Donald Trump’s daughter weighs in on “rewriting the rules for success.”
In a book that was written “before the election,” Trump (The Trump Card: Playing to Win in Work and Life, 2009) cites her father as an influence in her business ventures, which have included her position as executive vice president of development and acquisitions at the Trump Organization and co-founder of the Ivanka Trump Collection. The fact that the author was born into wealth and married into another highly affluent family doesn’t necessarily discredit her oft-repeated assertion that she is "deeply passionate" about "the education and empowerment of women and girls; leveling the playing field for female entrepreneurs and job creators; and advancing the potential of women in our economy.” Certainly her degree from the Wharton School helps her cause as well. However, there is very little in this book—essentially a culling of maxims from a host of other business books from more qualified authors—that rings true. It’s also difficult to take advice about “leveling the playing field” from a businesswoman who has blatantly traded on the power and prestige of the presidency.
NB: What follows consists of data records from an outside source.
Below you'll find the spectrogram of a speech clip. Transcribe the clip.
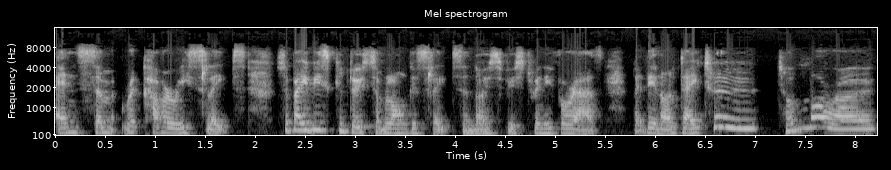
and some recovery sleeps. So babies can do some longer sleeps in those first 24 hours. But then on day two, tomorrow,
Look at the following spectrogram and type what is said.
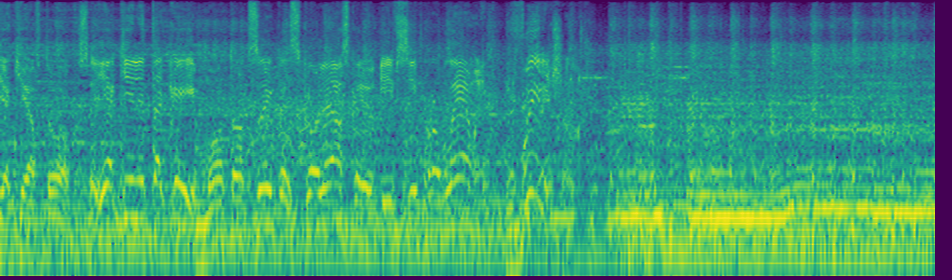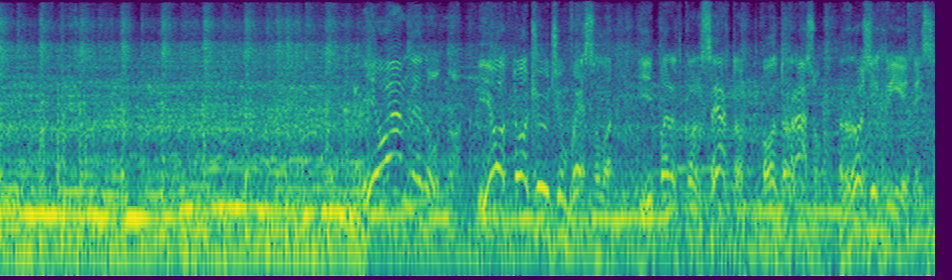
Які автобуси, які літаки, мотоцикл з коляскою і всі проблеми вирішено. І вам не нудно, і оточуючим весело, і перед концертом одразу розігрієтесь.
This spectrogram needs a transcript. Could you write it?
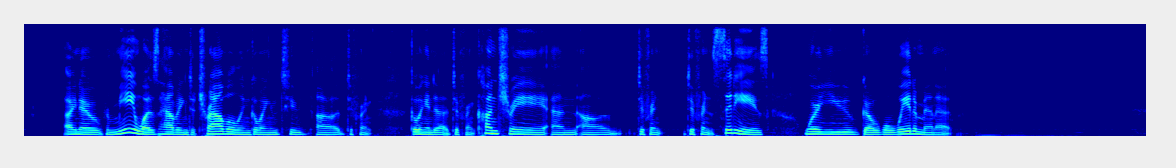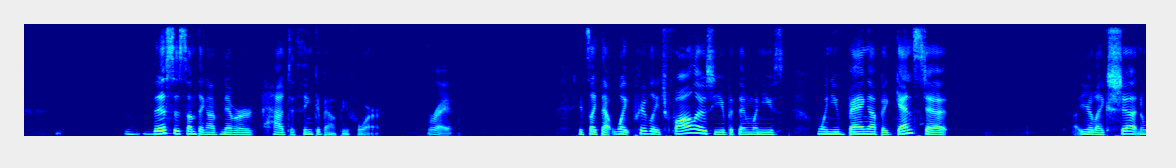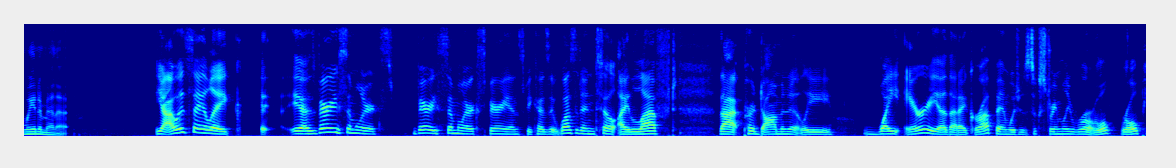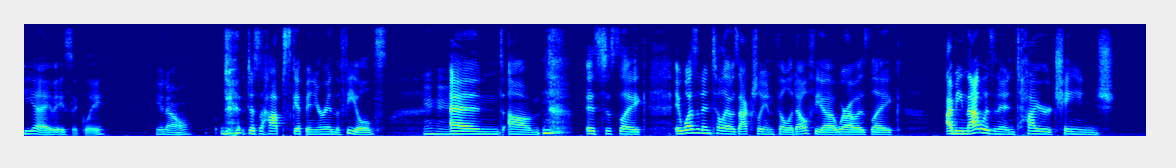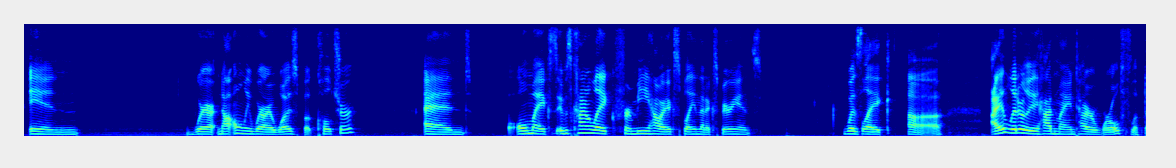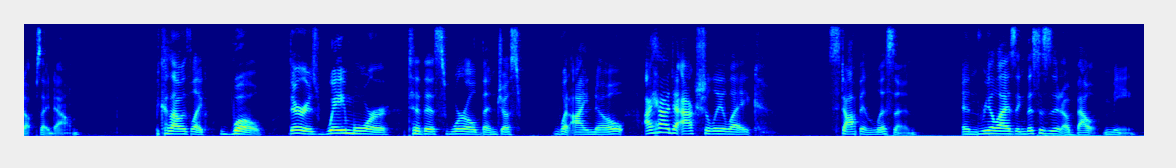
i know for me was having to travel and going to uh, different going into a different country and uh, different different cities where you go well wait a minute this is something i've never had to think about before. Right. it's like that white privilege follows you but then when you when you bang up against it you're like shit and wait a minute. Yeah i would say like it- yeah it was very similar very similar experience because it wasn't until i left that predominantly white area that i grew up in which is extremely rural rural pa basically you know just a hop skip and you're in the fields. And um it's just like it wasn't until i was actually in philadelphia where i was like i mean that was an entire change in where not only where I was but culture. And all my ex- it was kind of like for me how I explained that experience was like uh I literally had my entire world flipped upside down. Because I was like whoa there is way more to this world than just what I know. I had to actually like stop and listen and realizing this isn't about me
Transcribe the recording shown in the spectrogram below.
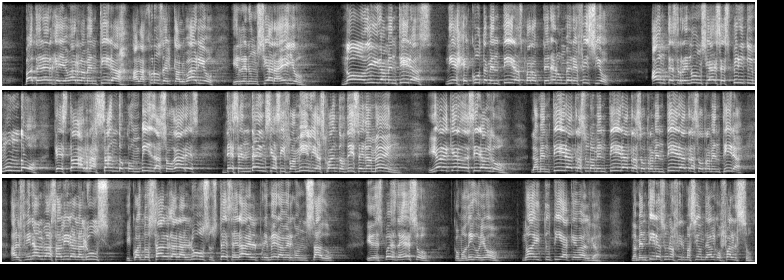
Va a tener que llevar la mentira a la cruz del Calvario y renunciar a ello. No diga mentiras ni ejecute mentiras para obtener un beneficio. Antes renuncia a ese espíritu inmundo que está arrasando con vidas, hogares descendencias y familias. ¿Cuántos dicen amén? Y yo le quiero decir algo. La mentira tras una mentira, tras otra mentira, tras otra mentira. Al final va a salir a la luz. Y cuando salga a la luz, usted será el primer avergonzado. Y después de eso, como digo yo, no hay tu tía que valga. La mentira es una afirmación de algo falso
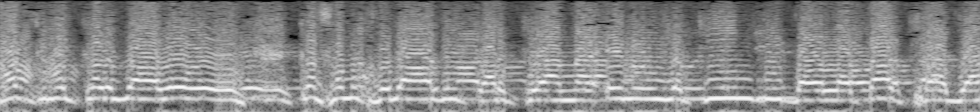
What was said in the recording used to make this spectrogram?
حق نکل جائے قسم خدا دی کر کے آنا یہ یقین کی دولت آخیا جا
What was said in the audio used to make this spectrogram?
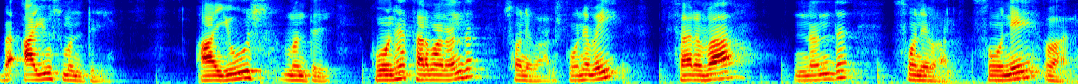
व आयुष मंत्री। आयुष मंत्री। कौन है? सर्वानंद सोनेवाल। कौन है भाई? सर्वानंद सोनेवाल। सोनेवाल।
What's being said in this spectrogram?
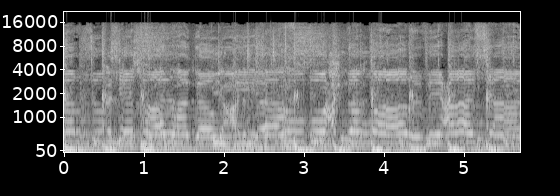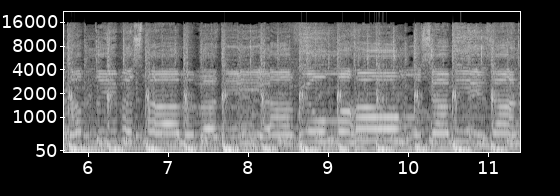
مرزوق في الهقوية الزفات وابو عبد. الله رفيع عشان الطيب اسمه مبادية. في أمها أم سميزان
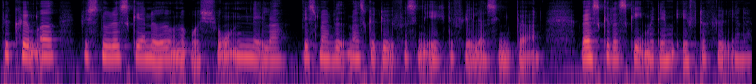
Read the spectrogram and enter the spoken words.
bekymret, hvis nu der sker noget under operationen, eller hvis man ved, at man skal dø for sin ægtefælle og sine børn. Hvad skal der ske med dem efterfølgende?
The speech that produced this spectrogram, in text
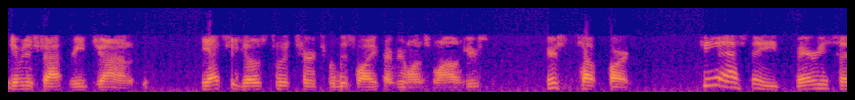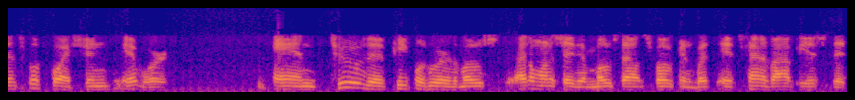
give it a shot. Read John. He actually goes to a church with his wife every once in a while. Here's here's the tough part. He asked a very sensible question at work, and two of the people who are the most I don't want to say they're most outspoken, but it's kind of obvious that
She states the demographic of her “Women Who Work initiative” is "mostly millennials, single and married women, with and without kids…all passionate about work.” However, the focus of her insipid version of a live-your-best-life mantra is unsurprisingly limited to well-educated women in the corporate world. As she repeatedly claims that she wants to change “the conversation around work and women" and that she’s “incredibly dedicated to creating solutions for modern women who are living full, multidimensional lives,” the author is oblivious to the real trials of those who are unlike her. This short, nearly useless book fails to offer or add new information to countless other examinations of work and "passion,” not to mention more honest and instructive memoirs written by actual entrepreneurs who had to begin their paths to success from the ground floor.
A vapid, throwaway book certain to exasperate most women who work.